I am reminded of a fun, but endearing (at least to me) film from 1958, Teacher’s Pet, starring Clark Gable and Doris Day about the newspaper biz. Gable is the stereotypical grizzled city editor, who posed as a night school student in professor Doris Day’s introductory news writing course. Gable’s character has little formal education and has a dislike for college-educated journalists, he learned the traditional and painful way, by working his way up at the hands of critical and grumpy old men. The film raises several points about what is news and what is entertainment and social commentary, all printed on the same paper with the same ink. A bit of what we struggle with today in digital or high definition formats.
In the film, there is a young man, played by Nick Adams, who wants to forgo college (much to the disappointment of his mother) to join the newspaper and work his way up. Over the course of the film, Gannon (Gable), changes his view on “education” and sides with the mother on the kid going to college.
Bernstein could almost be the Adams character, the kid with a thirst to be a newsman, who is so determined that he will start at the bottom and absorb the skills and savvy needed, where the carbon paper and newspaper print stain your hands.
Reading this book you can almost feel the energy of the newspaper operation, the typesetters, the dictation of stories over the phone, the machines spitting out news from around the country and internationally, the editing pencils at work and the stale coffee. Bernstein captures the news-gathering world as it opened up to him, the old characters who worked the beats, set the type or kept the editions moving. No wonder, Bernstein who tried attending college at the same time, was more interested in avoiding the draft than sitting in class.
Bernstein started by working the local news: fires, crime, planning board meetings and community events. All news is local. Washington was his city. When JFK was inaugurated, Bernstein worked the local angle, getting the man on the street with comments about the parade.
“From the time I’d arrived at the paper there was no question that civil rights was all I wanted to cover,” Bernstein recounts. The civil rights struggle was about to explode, and Washington was would be a big stage. Besides the nation’s capital, it was a city with poverty, slums and municipal corruption.
“For me, listening to Dr. King’s speech, with its emotive power, and witnessing the sheer numbers of Black and white people marching together, I was certain I had experienced the most powerful moment of my lifetime-
the “someday from “We Shall Overcome’ was drawing nearer,” Bernstein reflecting on King’s speech at the March on Washington, 1963.

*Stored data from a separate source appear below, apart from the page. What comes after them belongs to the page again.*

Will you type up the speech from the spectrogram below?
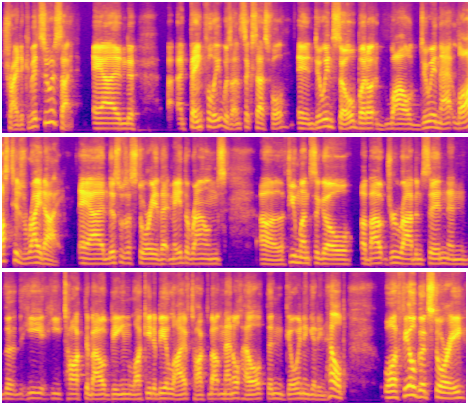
tried to commit suicide. And thankfully was unsuccessful in doing so but uh, while doing that lost his right eye. And this was a story that made the rounds uh, a few months ago about Drew Robinson and the he he talked about being lucky to be alive talked about mental health and going and getting help. Well a feel good story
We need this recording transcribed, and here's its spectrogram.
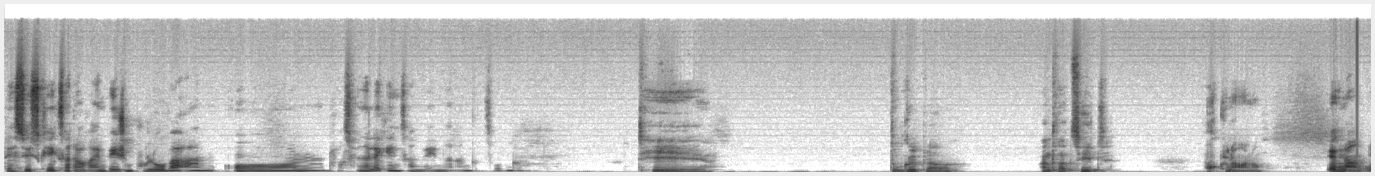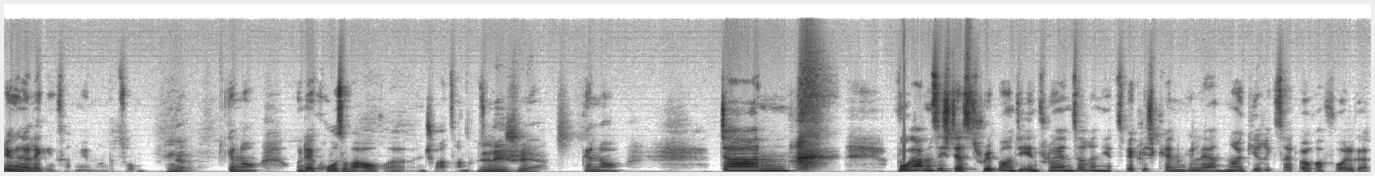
Der Süßkeks hatte auch einen beigen Pullover an. Und was für eine Leggings haben wir ihm dann angezogen? Die dunkelblau, Anthrazit. Oh, keine Ahnung. Irgendeine, irgendeine Leggings hatten wir ihm angezogen. Ja, Genau. Und der Große war auch äh, in schwarz angezogen. leger. Genau. Dann, wo haben sich der Stripper und die Influencerin jetzt wirklich kennengelernt? Neugierig seit eurer Folge.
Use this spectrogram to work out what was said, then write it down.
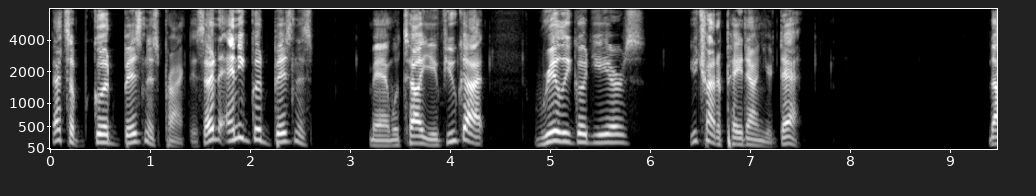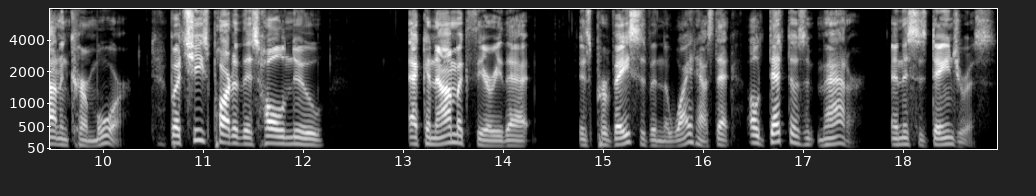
That's a good business practice. And any good business man will tell you if you got really good years, you try to pay down your debt, not incur more. But she's part of this whole new economic theory that is pervasive in the White House that, oh, debt doesn't matter. And this is dangerous.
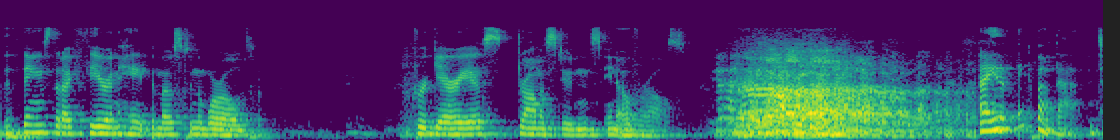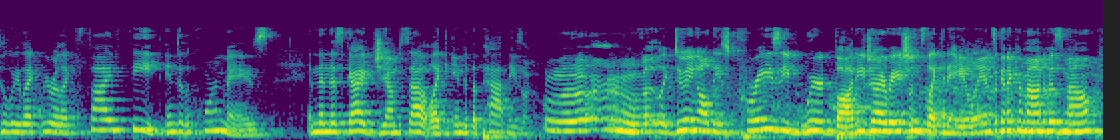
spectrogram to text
the things that I fear and hate the most in the world. Gregarious drama students in overalls. I didn't think about that until we like we were like five feet into the corn maze. And then this guy jumps out like into the path and he's like, like doing all these crazy weird body gyrations like an alien's gonna come out of his mouth.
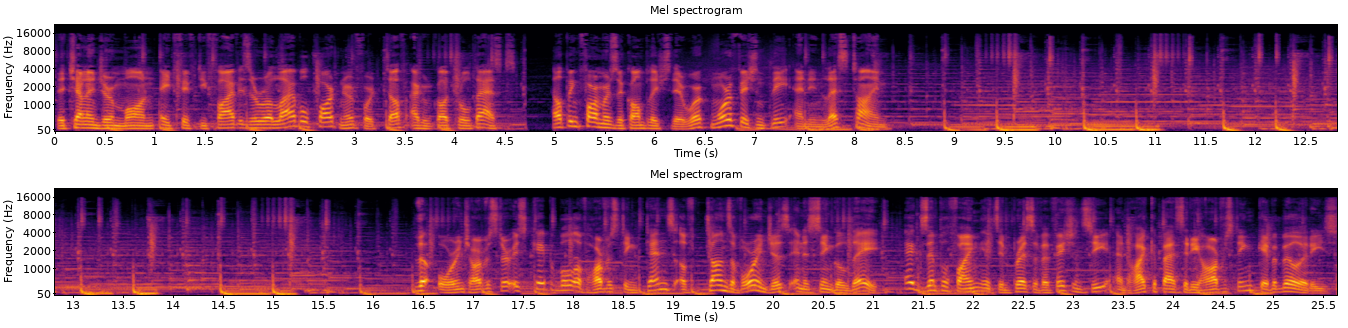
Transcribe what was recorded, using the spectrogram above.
the Challenger MON 855 is a reliable partner for tough agricultural tasks, helping farmers accomplish their work more efficiently and in less time. The Orange Harvester is capable of harvesting tens of tons of oranges in a single day, exemplifying its impressive efficiency and high-capacity harvesting capabilities.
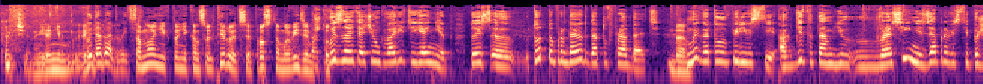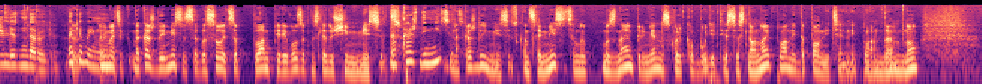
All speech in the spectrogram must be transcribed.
причины. Я не... Вы догадываетесь? Со мной никто не консультируется, просто мы видим, так, что... Вы знаете, о чем говорите, я нет. То есть э, тот, кто продает, готов продать. Да. Мы готовы перевести. А где-то там в России нельзя провести по железной дороге. Так я понимаю? Понимаете, на каждый месяц согласовывается план перевозок на следующий месяц. На каждый месяц? На каждый месяц. В конце месяца мы, мы знаем примерно, сколько будет. Есть основной план и дополнительный план. Да? Но Э,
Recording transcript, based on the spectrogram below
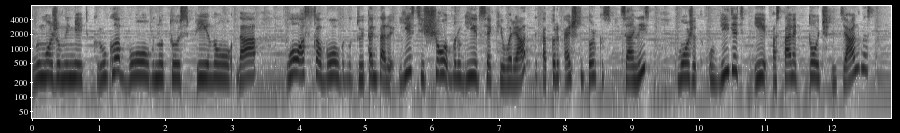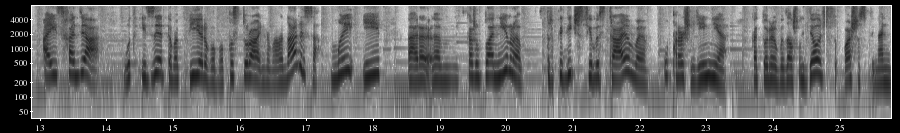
мы можем иметь кругловогнутую спину, да, плоско вогнутую и так далее. Есть еще другие всякие варианты, которые, конечно, только специалист может увидеть и поставить точный диагноз, а исходя вот из этого первого постурального анализа мы и, э, скажем, планируем, стратегически выстраиваем упражнения, которые вы должны делать, чтобы ваша спина не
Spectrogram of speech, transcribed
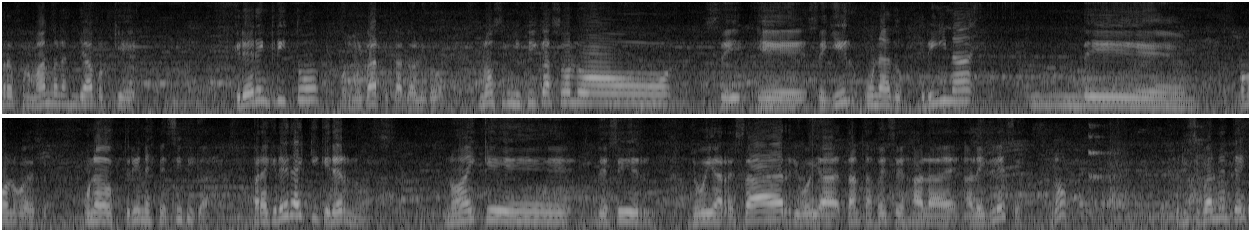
reformándolas ya porque creer en Cristo, por mi parte católico, no significa solo eh, seguir una doctrina de... ¿Cómo lo puedo decir? Una doctrina específica. Para creer hay que querernos. No hay que decir yo voy a rezar, yo voy a tantas veces a la, a la iglesia. No. Principalmente es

In November of 1963, the unthinkable happened, the President of the United States was assassinated. Bernstein, was by then in charge of the dictation group, who typed stories via telephone from reporters in the field. He dictated the story from the Star’s reporter in Dallas, then was dispatched to the Capitol to see what he could find out about House Speaker John McCormack’s whereabouts since he was third in line of succession. After finding the Secret Service preventing any information about the Speaker, Bernstein went outside to get a sense of how the public was dealing with the news. A pretty heady day for a 19 year old reporter.
It would be a long time till the Watergate burglary. Bernstein’s book is not about that or his Washington Post years. What we get is the formative years of a young reporter, one with a social conscience. Watergate would propel Bernstein into the big time, and make him a star. Everyone would know the names Woodward and Bernstein. He would go on to high profile jobs and a marriage that would provide unwanted notoriety. He would be portrayed by Dustin Hoffman and Jack Nicholson in the movies. What a life.
Bernstein quotes Dwight Eisenhower from his final news conference as president. “Well, when you get down to it, I don’t see what a reporter could do much to a president, do you?”
If you like newspapers, memoirs, social history or curious about Bernstein’s early career, this is a good read. It bogs down occasionally, but Bernstein provides a compelling story: his.